by David Shipley

Cumbersome regulations, long waits at the American border and a growing labour shortage are the top challenges facing the transportation sector in Atlantic Canada, industry observers say.

Mary Brooks, a transportation expert at Dalhousie University, said Wednesday there are a number of concerns – including the border and labour – that need to be addressed in order to entice more container traffic to the region.

Increasing such traffic is at the heart of the Atlantic Gateway strategy.

The strategy aims to develop a North American point of entry at ports in Nova Scotia for large container ships travelling from Asia arrive via the Suez Canal. From the N.S. terminals, containers would be moved by smaller ships or by rail or road, depending on which mode of transportation offers the best combination of price and speed of deliver to large markets such as the midwestern United States or central Canada.

While the region’s ports, including its largest – Halifax – currently have the capacity to handle up to 50 per cent more container cargo without significant new investments, such traffic has yet to materialize, despite record growth in Asian container traffic at congested ports on the west coast of the continent.

“It’s a whole set of dominoes and all of them have to be completely lined up for us to have change,” said Brooks on Wednesday.

Brooks said issues such as regulatory issues at the border, road and rail connections, and convincing global shipping lines to consider new routes are examples of the “dominoes”.

Brooks has written extensively about transportation issues in Atlantic Canada and is the author of a forthcoming book on the challenges facing North American transportation in an era of terrorist threats.

She’s also the organizer of a forum, slated for Halifax on Friday, titled Access North America. The one-day session will bring together top thinkers and executives in Atlantic Canada to discuss issues such as increasing border security and delays, known as border thickening, as well as concepts like the Atlantic Gateway.

Among the speakers at the conference is Brian Bohunicky, director general of strategic policy for Transport Canada.

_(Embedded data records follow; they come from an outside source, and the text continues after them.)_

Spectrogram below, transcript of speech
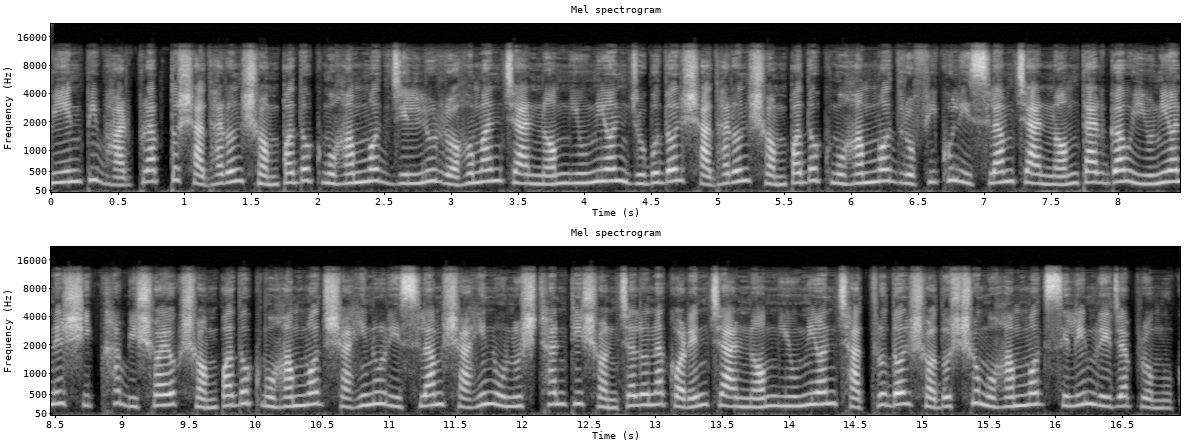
বিএনপি ভারপ্রাপ্ত সাধারণ সম্পাদক মোহাম্মদ জিল্লুর রহমান, চার নং ইউনিয়ন যুবদল সাধারণ সম্পাদক মোহাম্মদ রফিকুল ইসলাম, চার নং তারগাঁও ইউনিয়নের শিক্ষা বিষয়ক সম্পাদক মোহাম্মদ শাহিনুর ইসলাম শাহিন অনুষ্ঠানটি সঞ্চালনা করেন, চার নং ইউনিয়ন ছাত্রদল সদস্য মোহাম্মদ সেলিম রেজা প্রমুখ।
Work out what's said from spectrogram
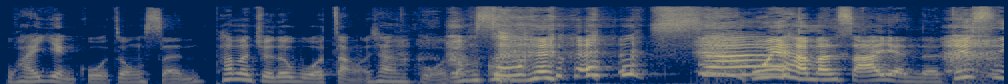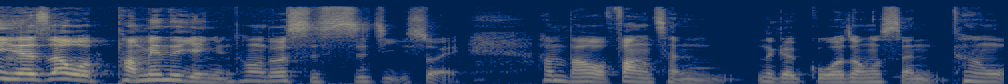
我还演国中生，他们觉得我长得像国中生，我也还蛮傻眼的。迪士尼的时候，我旁边的演员通常都十十几岁，他们把我放成那个国中生，可能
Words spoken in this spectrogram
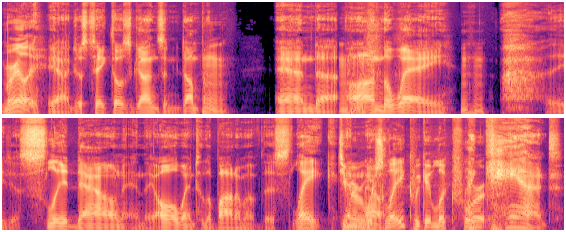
Really? Yeah, just take those guns and dump them. Hmm. And uh, on the way, Mhm. they just slid down and they all went to the bottom of this lake. Do you And remember which now- lake we could look for? I can't.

David Chaundy, senior economist with the Atlantic Provinces Economic Council is another speaker.

Chaundy said Wednesday border crossing woes will be part of his presentation.

“Close to 80 per cent of our trade is with the U.S.,” he said.

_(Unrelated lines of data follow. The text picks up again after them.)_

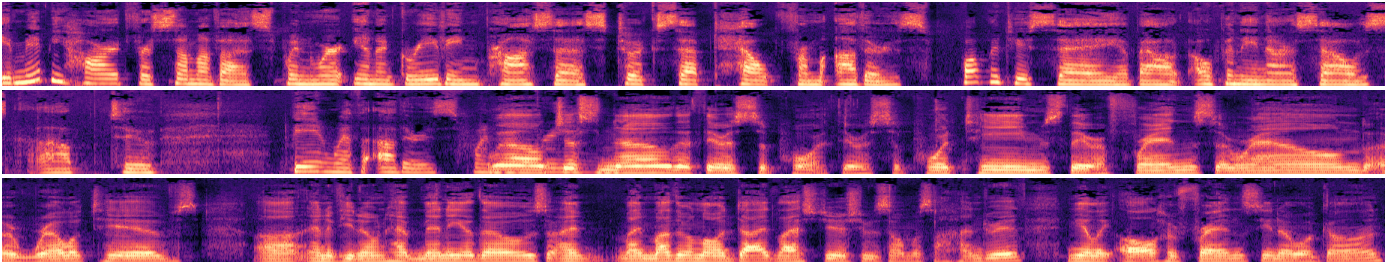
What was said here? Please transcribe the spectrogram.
It may be hard for some of us when we're in a grieving process to accept help from others. What would you say about opening ourselves up to being with others when Well, we're grieving? Well, just know that there is support. There are support teams, there are friends around, uh, relatives. Uh, and if you don't have many of those, I, my mother-in-law died last year. She was almost 100. Nearly all her friends, you know, are gone.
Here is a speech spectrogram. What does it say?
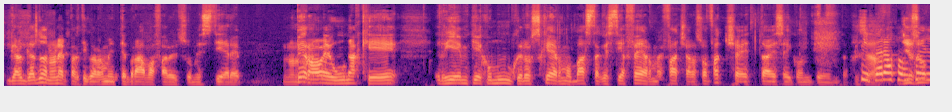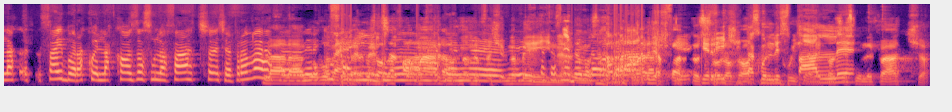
Gal Gadot non è particolarmente brava a fare il suo mestiere, non- però è una che riempie comunque lo schermo, basta che stia fermo e faccia la sua faccetta e sei contento. Sì, però con Gesù- quella Cyborg ha quella cosa sulla faccia, cioè prova La- a la- avere l'uovo questa verde, Beh, pensa a ritmo, Mardi con, quando eh, faceva Bane. Eh, Mardi ha che- fatto che solo recita cose con le spalle. sulle faccia.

While much of that trade is energy related and travels by sea, a great deal of it is also shipped by road and rail, said the economist.

“Anything that increases the costs, anything that increases the reliability of those shipments is going to be a big issue,” Chaundy said.

Brooks said that, while long waits to get trucks across the border crossing are one problem, other obstacles include a lack of skilled long-haul truckers and professional logisticians.

“We have a logistics program (at Dalhousie) and our students all find jobs in Ontario,” she said.

In addition to the existing challenges, the success of the Atlantic Gateway will also depend on whether or not American east coast ports gear up to compete for Asian traffic, she said.

If those ports become more competitive, tight border restrictions may make Atlantic Canada unattractive as a North American gateway.

Peter Nelson, executive director of the Atlantic Provinces Truckers Association, said Wednesday delays at the border are so frustrating for drivers that some have decided either not to take a U.S. route or have decided to exit the industry.

“You sit there and you sit there and you sit there,” he said.

Nelson said border problems aren’t likely to ease in the short-term, pointing to the Western Hemisphere Travel Initiative announced during a recent summit in Quebec between U.S. President George W. Bush, Mexican President Felipe Calderon and Prime Minister Stephen Harper.

“As the (initiative) is further implemented were expecting even longer line-ups,” he said.

Addressing border delays is crucial for the continued prosperity of Atlantic Canada’s transportation sector, he said.

“We can have the best highways in the world, we can have the most expedited service coming into our ports, but it doesn’t do much good if all of the goods were moving are jammed up in Calais or Houlton (Maine) and not going anywhere.”